The philanthropy saga continues for missing and murdered Indigenous women and girls advocate Tracie Leost.
The Winnipeg native, 19, whose previous achievements include running 115 kilometres from Oak Point to The Forks for MMIWG awareness in 2015, speaking at We Day Ottawa this past summer and being featured in Vogue for her activism work, has decided not to accept personal gifts from family and friends this Christmas.
Instead, she will only accept hygiene products, which she will donate to Winnipeggers in need this holiday season.
The idea came after watching a fellow classmate's presentation on donating hygiene products to shelters for women in one of her classes at the University of Regina.
"It kind of just clicked that hygiene products aren't accessible or affordable," Leost said. "I realize that being clean isn't a right, it's a privilege, but it's a privilege that everyone deserves."
While making her Christmas list, she realized there wasn't a single item she needed; instead she decided she would ask her friends and family members to purchase hygiene products that she could donate to a youth centre or homeless shelter in the city.
"Christmas is always a holiday about giving, and I wanted to do what I could to give back to the community," she said.
"Now that I live out of town, Christmas is more about coming home and spending time with family. It's not about receiving gifts."
Leost is also reaching out to the community and asking for donations of hygiene products. Anything from deodorant and toothpaste to feminine hygiene products and toilet paper will help.

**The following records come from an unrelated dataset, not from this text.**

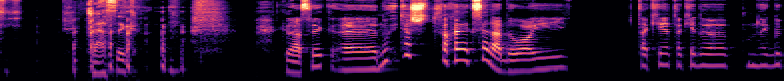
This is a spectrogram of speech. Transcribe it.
Klasyk. Klasyk. E, no i też trochę Excela było i takie, takie jakby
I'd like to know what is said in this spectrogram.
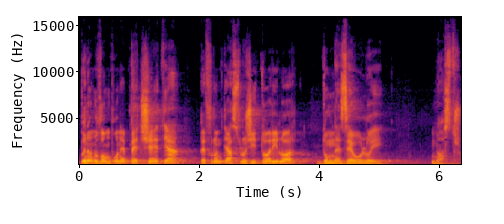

"It's little things that you can do like this that make a huge difference in other people's lives," she said.
Winnipeggers interested in donating to Leost's drive can contact her on Twitter, Instagram and Facebook @TracieLeost.